• **What to do**: Skip all pictures; return exactly the lines from the one containing "Please return the" through the end of the data.

• **Exercise inputs**:
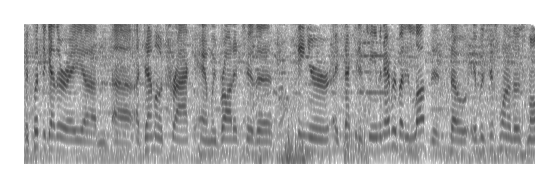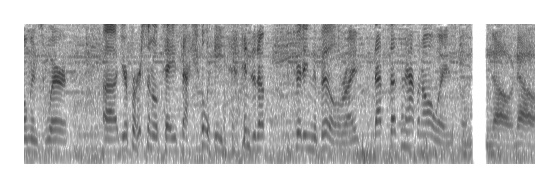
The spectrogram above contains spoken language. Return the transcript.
we put together a, um, uh, a demo track and we brought it to the senior executive team and everybody loved it so it was just one of those moments where uh, your personal taste actually ended up fitting the bill right that doesn't happen always No, no.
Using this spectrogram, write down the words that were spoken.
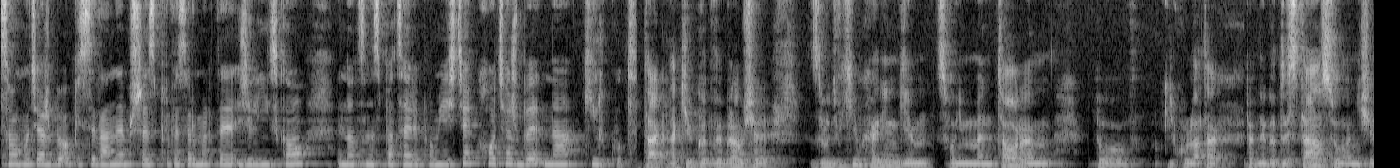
są chociażby opisywane przez profesor Martę Zielińską nocne spacery po mieście, chociażby na Kirkut. Tak, na Kirkut wybrał się z Ludwikiem Heringiem, swoim mentorem, po kilku latach pewnego dystansu. Oni się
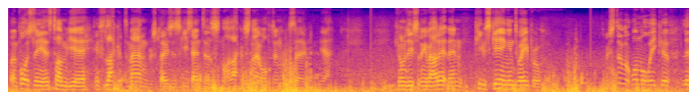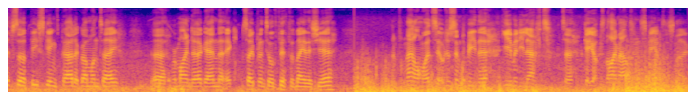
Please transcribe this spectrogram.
But unfortunately at this time of year it's lack of demand which closes ski centres, not a lack of snow often. So yeah, if you want to do something about it then keep skiing into April. We've still got one more week of Lifsa piste skiing to be at Grands Montets. Uh, reminder again that it's open until the 5th of May this year. And from then onwards it'll just simply be the Midi left to get you up to the high mountains, and ski into the snow.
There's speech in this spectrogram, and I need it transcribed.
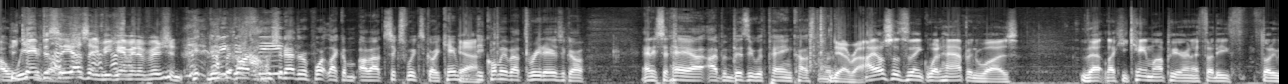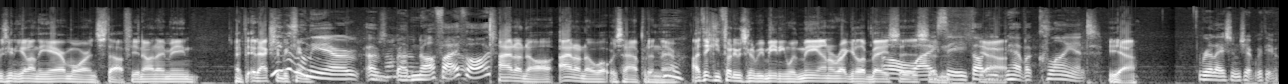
a He week came to see us and he became inefficient. He's been Because gone- he- we should have the report like um, about six weeks ago. He came. Yeah. He called me about three days ago, and he said, "Hey, I, I've been busy with paying customers." Yeah, right. I also think what happened was that like he came up here and I thought he thought he was going to get on the air more and stuff. You know what I mean? It, it actually he was became. on the air uh, enough, I thought. I don't know. I don't know what was happening there. I think he thought he was going to be meeting with me on a regular basis. Oh, I and- see. He thought yeah, he'd have a client Yeah. Relationship with you.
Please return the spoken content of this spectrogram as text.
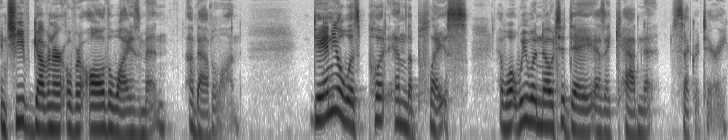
and chief governor over all the wise men of Babylon. Daniel was put in the place of what we would know today as a cabinet secretary.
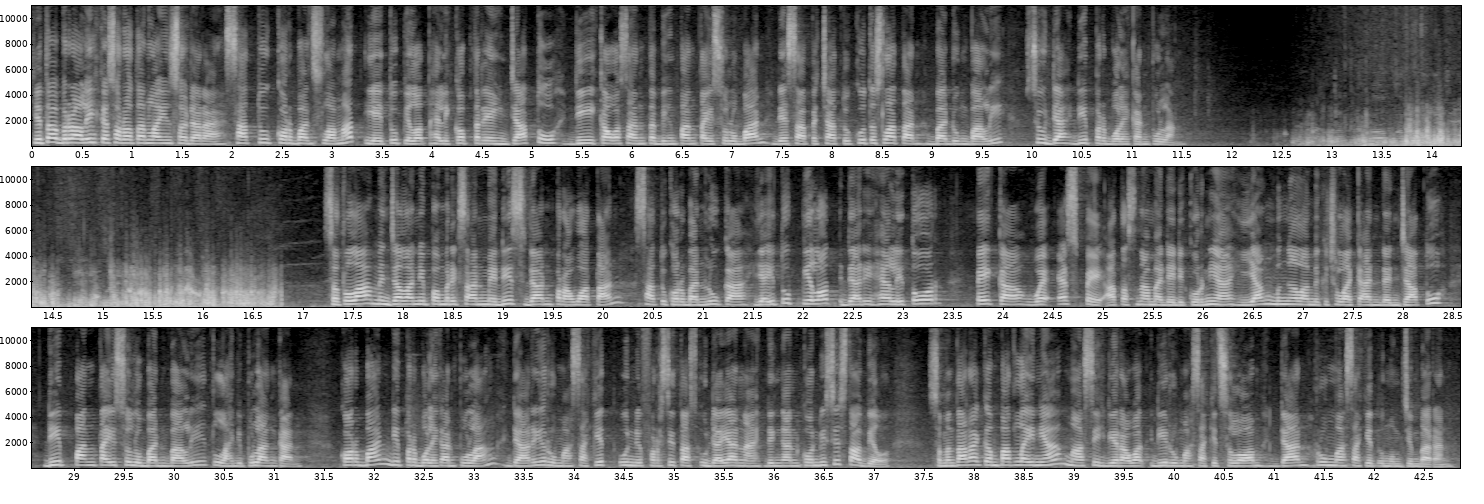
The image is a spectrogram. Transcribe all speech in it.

• **Answer below**:
Please return the spoken content of this spectrogram as text.
and chief governor over all the wise men of Babylon. Daniel was put in the place of what we would know today as a cabinet secretary.
The image is a spectrogram. Transcribe all speech in it.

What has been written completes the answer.